- Color. Bubble hash is generally beach-sand blonde or very light in color (depending on the maturity of the trichomes), whereas rosin can come out translucent, golden, or amber—depending on the starting material. Flower rosin (rosin pressed directly from dried-and-cured cannabis flowers) is generally darker than bubble hash rosin or rosin pressed from dry sift hash. However, you can still achieve a golden yellow color with the right starting material and equipment.
- Flavor. Both rosin and bubble hash have a full-bodied flavor, especially if you start with fresh frozen cannabis that still has the original terpene profile intact. However, rosin usually has a cleaner flavor than ice water hash due to the removal of the trichome husks.
A note about melt: Bubble hash and dry sift are graded on the level of "melt" achieved when the extract is dabbed. These grades range from cooking grade (1 or 2 stars) to half melt (3 or 4 stars) and ultimately full melt (6 stars), which means that it melts completely when dabbed. Rosin isn’t graded on melt, as—by definition—it’s a pure extract that should vaporize completely when dabbed.
Rosin is far more versatile than bubble hash when it comes to the kinds of consistencies and textures you can create. Whereas bubble hash has a grainy consistency as long as it’s kept frozen (at room temperature, it will melt partially and become tacky), rosin can be manipulated into several different consistencies:
- Sauce (or sauce and diamonds)
To create these consistencies, the extractor will choose strains with specific terpene profiles, use specific temperature ranges for pressing and then for the curing process, and may also use other post-processing techniques like whipping. The higher the concentration of terpenes in the starting material, the lower the viscosity of the resulting rosin.
Both rosin and bubble hash can be sold commercially as they are (for dabbing or vaping) or can be processed further to create a wide range of SKUs.
Rosin can be used to make:
- Vape carts
- Infused pre-rolls
Bubble hash can be used to make:
- Hand-pressed hash consumables
- Hash joints
- Infused joints
- Hash rosin

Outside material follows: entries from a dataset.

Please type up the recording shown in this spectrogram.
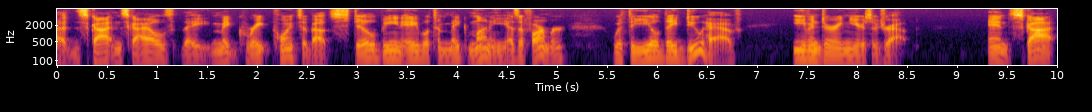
Uh, Scott and Skiles they make great points about still being able to make money as a farmer with the yield they do have, even during years of drought. And Scott,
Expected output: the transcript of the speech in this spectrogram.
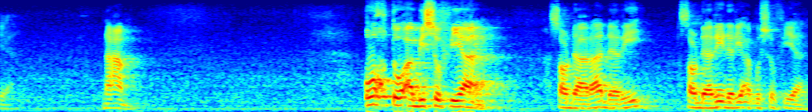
Ya. Naam. Ukhtu Abi Sufyan, saudara dari saudari dari Abu Sufyan.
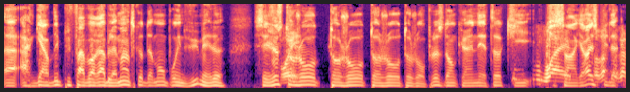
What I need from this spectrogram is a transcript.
à, regarder plus favorablement, en tout cas de mon point de vue, mais là, c'est juste toujours, toujours, toujours, toujours plus. Donc, un État qui, s'engraisse. Euh,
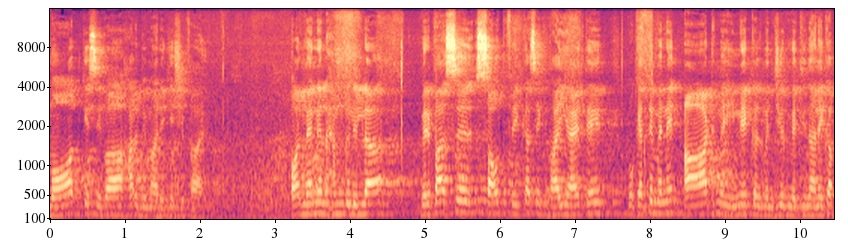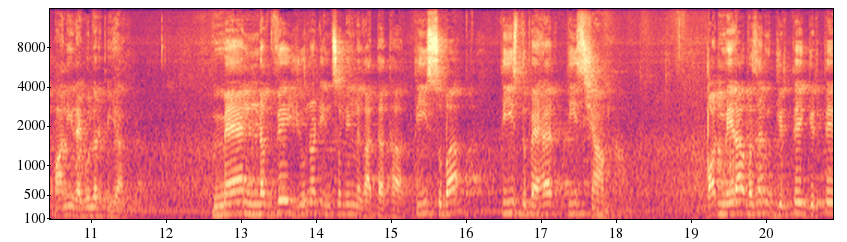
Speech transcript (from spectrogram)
मौत के सिवा हर बीमारी की शिफा है। और मैंने अल्हम्दुलिल्लाह, मेरे पास साउथ अफ्रीका से एक भाई आए थे, वो कहते, मैंने आठ महीने कलमंजी और मेथी दाने का पानी रेगुलर पिया। मैं नब्बे यूनिट इंसुलिन लगाता था, तीस सुबह, तीस दोपहर, तीस शाम। और मेरा वज़न गिरते गिरते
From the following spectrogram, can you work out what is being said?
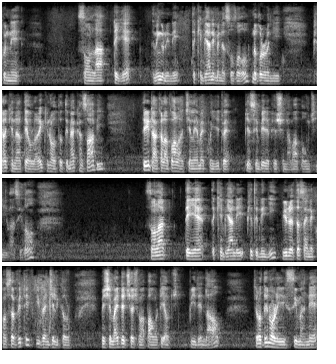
ခုနှစ်ဇွန်လ1ရက်တနင်္ဂနွေနေ့တခင်ဗျားနေမနဲ့စောစောနှုတ်ကရညီဖျားခင်တာတက်ရောက်လာတဲ့ကျွန်တော်တို့တင်မြခန်းစားပြီးတေးတာကလာသွားလာခြင်းလဲမဲ့ခွင့်ရအတွက်ပြင်ဆင်ပေးတဲ့ဖြစ်ရှင်နာမှာပုံကြည့်ပါစေတော့ဇွန်လ1ရက်တခင်ဗျားနေဖြစ်တဲ့နေ့ကြီးမြို့နယ်သက်ဆိုင်တဲ့ Conservative Evangelical Mission Minded Church မှာပါဝင်တက်ရောက်ပြီးတဲ့နောက်ကျွန်တော်တင်တော်ရီစီမံတဲ့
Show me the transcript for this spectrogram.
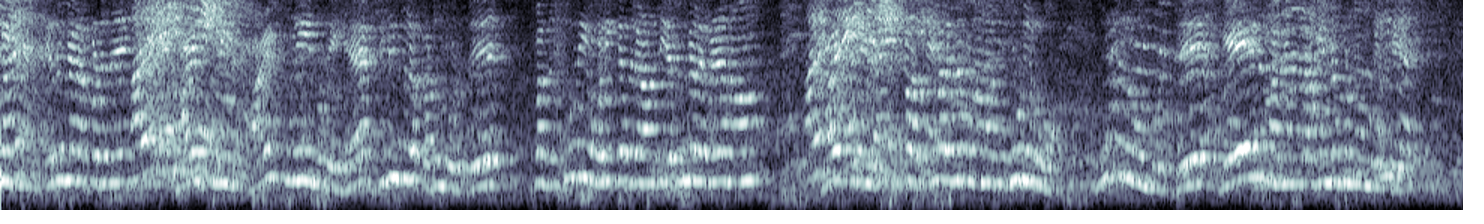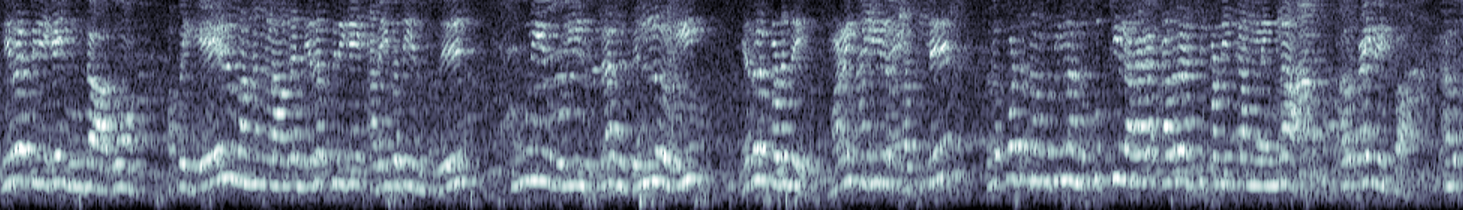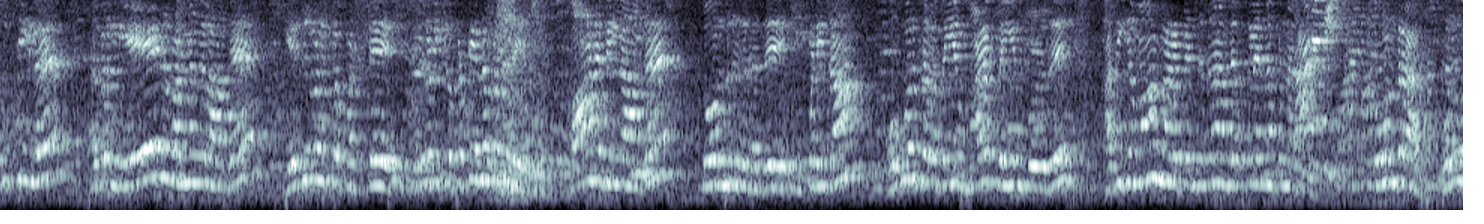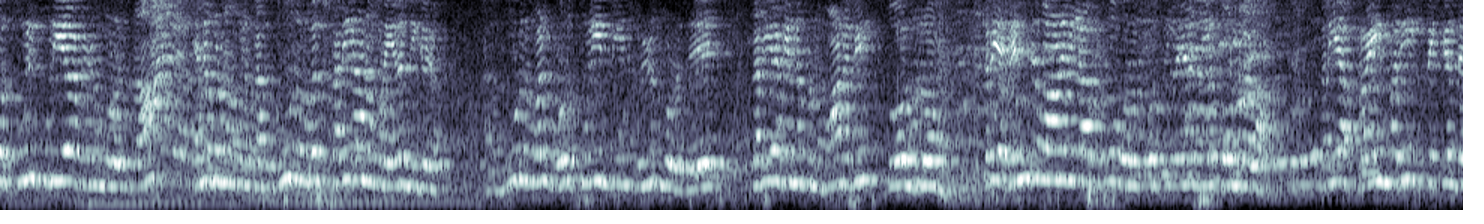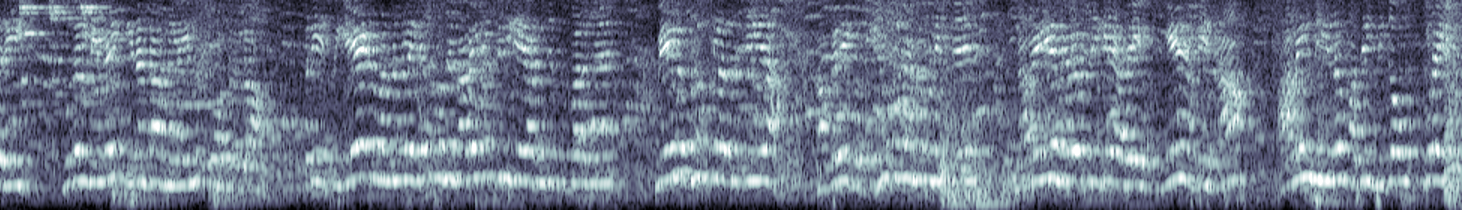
மழை எது மேல படுது? மழை துளி மழை துளியினுடைய விளிம்புல படும் பொழுது இப்ப அந்த சூரிய ஒளிக்கதிரானது எது மேல விழணும்? மழை துளி இப்ப அதுக்குள்ள என்ன பண்ணுவோம் அது ஊடுருவோம். ஊடுருவும் பொழுது ஏழு வண்ணங்களாக என்ன பண்ணும் உங்களுக்கு? நிறப்பிரிகை உண்டாகும். அப்போ ஏழு வண்ணங்களாக நிறப்பிரிகை அடைவது என்பது சூரிய ஒளியில் உள்ள அந்த வெள்ளொளி எதில் படுது? மழை துளியில பட்டு அதை போட்டுருக்காங்க பார்த்தீங்களா அந்த குச்சியில அழகா கலர் அடிச்சு பண்ணியிருக்காங்க இல்லைங்களா? அதை கை வைப்பா. அந்த குச்சியில அது ஒரு ஏழு வண்ணங்களாக எதிரொலிக்கப்பட்டு எதிரொலிக்கப்பட்டு என்ன பண்ணுது? வானவில்லாக தோன்றுகிறது. இப்படிதான் ஒவ்வொரு தடவையும் மழை பெய்யும் பொழுது அதிகமா மழை பெஞ்சதுன்னா அந்த இடத்துல என்ன பண்ணாது தோன்றாது. ஒரு ஒரு துளி துளியா விழும் பொழுதுதான் என்ன பண்ணும்? உங்களுக்கு அந்த ஊடுருவல் சரியான முறையில நிகழும். அந்த ஊடுருவல் ஒரு துளியின் மீது விழும் பொழுது சரியாக என்ன பண்ணும்? வானவில் தோன்றும். சரியா ரெண்டு வானவில்லாவுக்கு ஒரு ஒரு சில நேரங்களில் தோன்றலாம். சரியா பிரைமரி செகண்டரி முதல் நிலை இரண்டாம் நிலைன்னு தோன்றலாம். சரியா இப்போ ஏழு வண்ணங்களை எது வந்து நிறைய பிரிகை அடைஞ்சிருக்கு பாருங்க. மேலே ப்ளூ கலர் இருக்கு இல்லையா? வெரி குட் ப்ளூ என்ன பண்ணிட்டு நிறைய நிறப்பிரிகை அடையும். ஏன் அப்படின்னா அலை நீளம் அதில் மிகவும் குறைவு.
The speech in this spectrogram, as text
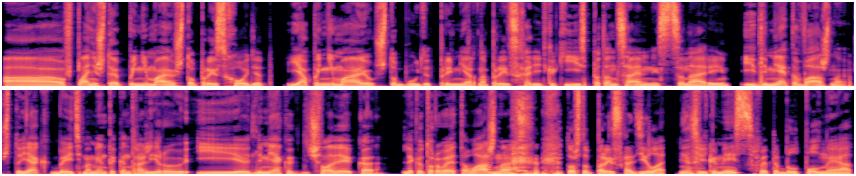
а в плане, что я понимаю, что происходит, я понимаю, что будет примерно происходить, какие есть потенциальные сценарии, и для меня это важно, что я как бы эти моменты контролирую. И для меня, как для человека, для которого это важно, то, что происходило несколько месяцев, это был полный ад.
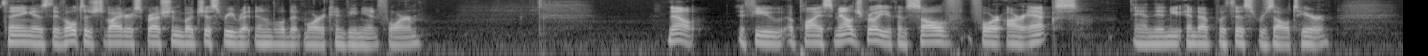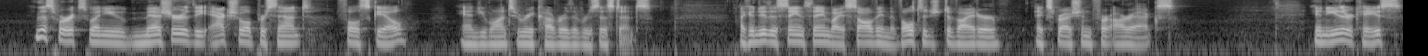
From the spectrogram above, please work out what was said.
thing as the voltage divider expression, but just rewritten in a little bit more convenient form. Now, if you apply some algebra, you can solve for Rx, and then you end up with this result here. And this works when you measure the actual percent full scale and you want to recover the resistance. I can do the same thing by solving the voltage divider expression for Rx. In either case,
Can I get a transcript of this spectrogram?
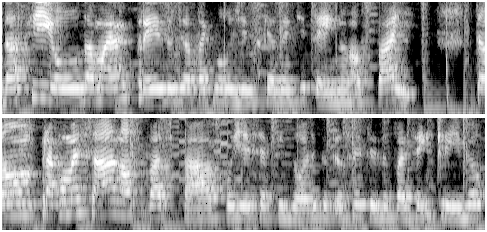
da CEO da maior empresa de biotecnologias que a gente tem no nosso país. Então, para começar nosso bate-papo e esse episódio que eu tenho certeza que vai ser incrível,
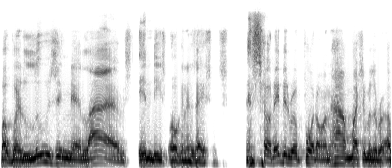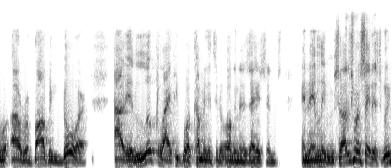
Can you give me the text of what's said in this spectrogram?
but were losing their lives in these organizations. And so they did a report on how much it was a, a, a, revolving door, how it looked like people were coming into the organizations and then leaving. So I just want to say this Green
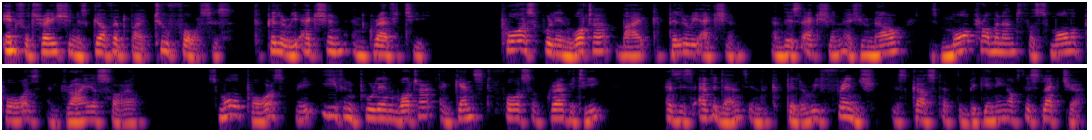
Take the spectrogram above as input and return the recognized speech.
Infiltration is governed by two forces, capillary action and gravity. Pores pull in water by capillary action, and this action, as you know, is more prominent for smaller pores and drier soil. Small pores may even pull in water against the force of gravity, as is evident in the capillary fringe discussed at the beginning of this lecture.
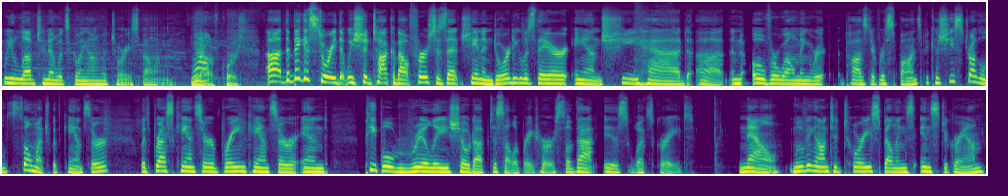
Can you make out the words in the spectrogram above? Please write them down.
we love to know what's going on with Tori Spelling. yeah, of course. Uh, the biggest story that we should talk about first is that Shannen Doherty was there and she had uh, an overwhelming re- positive response because she struggled so much with cancer, with breast cancer, brain cancer, and people really showed up to celebrate her. So that is what's great. Now, moving on to Tori Spelling's Instagram.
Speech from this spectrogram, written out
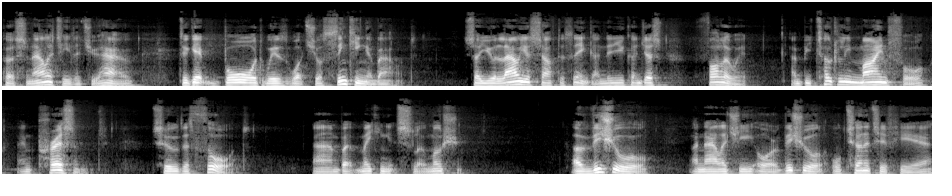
personality that you have to get bored with what you're thinking about. So you allow yourself to think, and then you can just follow it and be totally mindful and present to the thought, um, but making it slow motion. A visual analogy or a visual alternative here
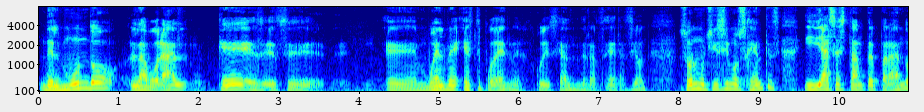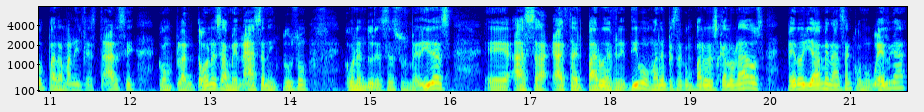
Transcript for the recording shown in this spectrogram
del mundo laboral que se eh, envuelve este Poder Judicial de la Federación. Son muchísimos gentes y ya se están preparando para manifestarse con plantones, amenazan incluso con endurecer sus medidas eh, hasta, hasta el paro definitivo. Van a empezar con paros escalonados, pero ya amenazan con huelga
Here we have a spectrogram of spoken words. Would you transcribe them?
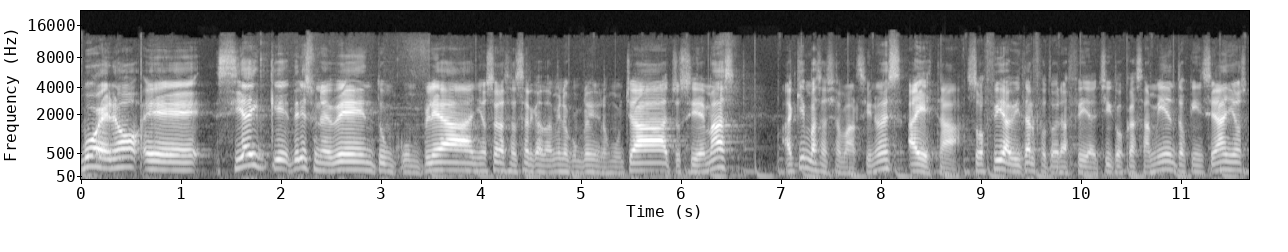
Bueno, eh, si hay que, tenés un evento, un cumpleaños, ahora se acercan también los cumpleaños de los muchachos y demás, ¿a quién vas a llamar? Si no es, ahí está, Sofía Vital Fotografía, chicos, casamientos, 15 años,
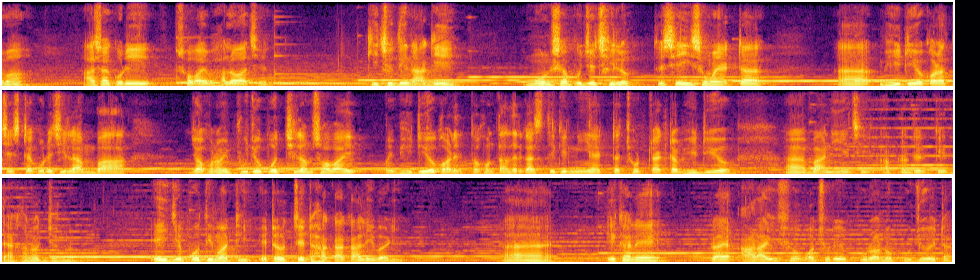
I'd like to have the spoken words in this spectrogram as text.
মা, আশা করি সবাই ভালো আছেন। কিছুদিন আগে মনসা পুজো ছিল, তো সেই সময় একটা ভিডিও করার চেষ্টা করেছিলাম বা যখন আমি পুজো করছিলাম সবাই ওই ভিডিও করে, তখন তাদের কাছ থেকে নিয়ে একটা ছোট্ট একটা ভিডিও বানিয়েছি আপনাদেরকে দেখানোর জন্য। এই যে প্রতিমাটি, এটা হচ্ছে ঢাকা কালীবাড়ি। এখানে প্রায় আড়াইশো বছরের পুরনো পুজো এটা।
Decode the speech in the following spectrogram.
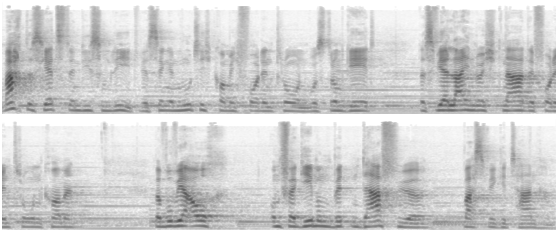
Mach es jetzt in diesem Lied. Wir singen mutig, komme ich vor den Thron, wo es darum geht, dass wir allein durch Gnade vor den Thron kommen, aber wo wir auch um Vergebung bitten dafür, was wir getan haben.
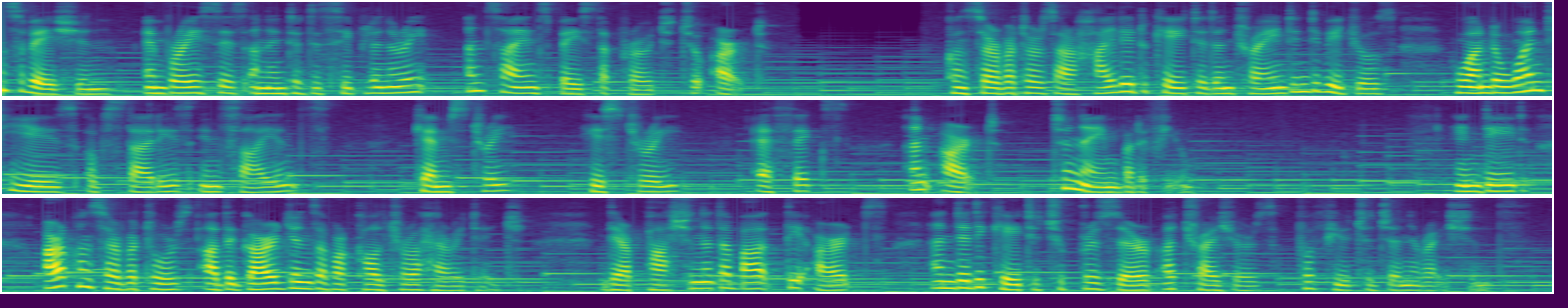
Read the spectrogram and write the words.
conservation embraces an interdisciplinary and science based approach to art. Conservators are highly educated and trained individuals who underwent years of studies in science, chemistry, history, ethics, and art, to name but a few. Indeed, our conservators are the guardians of our cultural heritage. They are passionate about the arts and dedicated to preserve our treasures for future generations.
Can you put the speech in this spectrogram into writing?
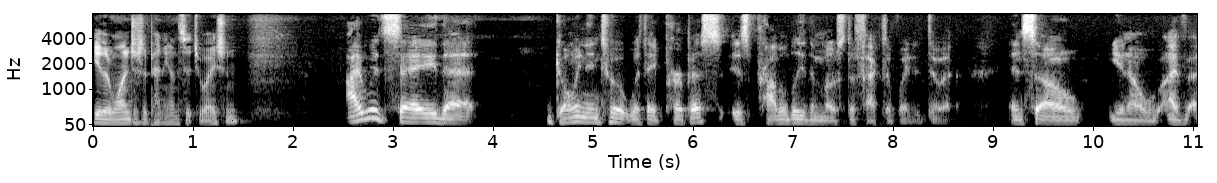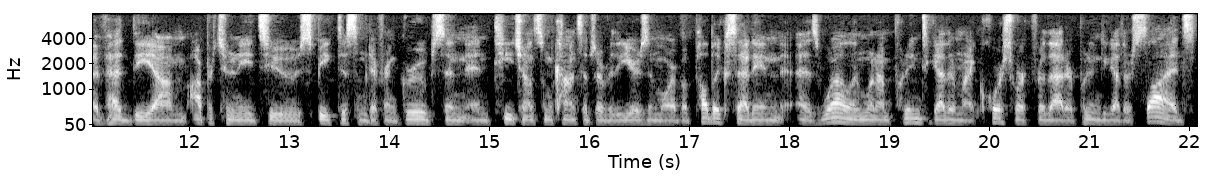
either one, just depending on the situation? I would say that going into it with a purpose is probably the most effective way to do it. And so, you know, I've I've had the um, opportunity to speak to some different groups and and teach on some concepts over the years in more of a public setting as well. And when I'm putting together my coursework for that or putting together slides,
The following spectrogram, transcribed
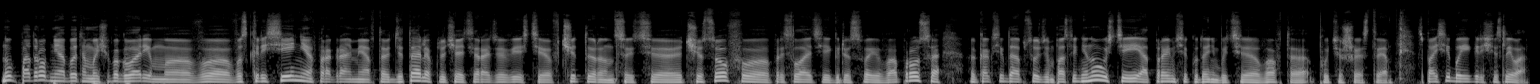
Ну, подробнее об этом мы еще поговорим э, в воскресенье в программе «Автодетали». Включайте радио «Вести» в 14 часов. Присылайте Игорю свои вопросы. Как всегда, обсудим последние новости и отправимся куда-нибудь в автопутешествие. Спасибо, Игорь. Счастливо.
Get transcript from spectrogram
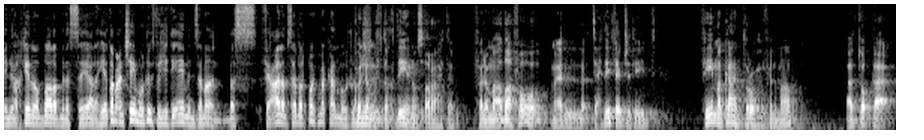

As far as marketability, there are great opportunities for both kinds of concentrates in the cannabis industry. In 2022, the cannabis concentrate market was estimated to be worth $1.9 billion with an anticipated 6.20% CAGR through 2030. Moreover, solventless extracts are in high demand with medical and health-conscious consumers who want a clean, high-quality experience.
Hash Rosin: The Ultimate Solventless Extract
We've considered the bubble hash vs rosin question at some length, but you can ultimately have the best of both worlds with solventless “hash rosin"—rosin pressed from bubble hash. For the most premium extract—live hash rosin—freeze your freshly harvested cannabis buds, wash the buds in a professional hash washing machine, dry the ice water hash in a professional freeze dryer, and press the hash at low temperatures (140 to 180 °F) in a rosin press.
For hash rosin, you'll use smaller micron rosin bags than you would for flower rosin. We also recommend double-bagging your ice water hash for pressing to prevent blowouts. For best results when making hash rosin, look for starting material that's rich in trichomes and has trichome heads in the range of 72µm to 120µm with a capitate-stalked or glandular-domed shape.
Rosin, Bubble Hash, and Hash Rosin - A World to Explore
Hopefully, we've resolved your questions about rosin vs hash (specifically, bubble hash) and demonstrated the strengths and unique capabilities of each. While both separations are achieved mechanically rather than using chemical solvents, bubble hash is a simpler and less refined extract than rosin, isn't quite as potent, and has a simpler, tackier consistency.
If you have the right equipment, making hash rosin offers a best-of-both-worlds solution that fetches top prices in dispensaries. And if you start with fresh frozen cannabis and maintain the cold chain from harvest to shelf, you can create solventless extracts that are clean, potent, flavorful, and have an excellent ROI.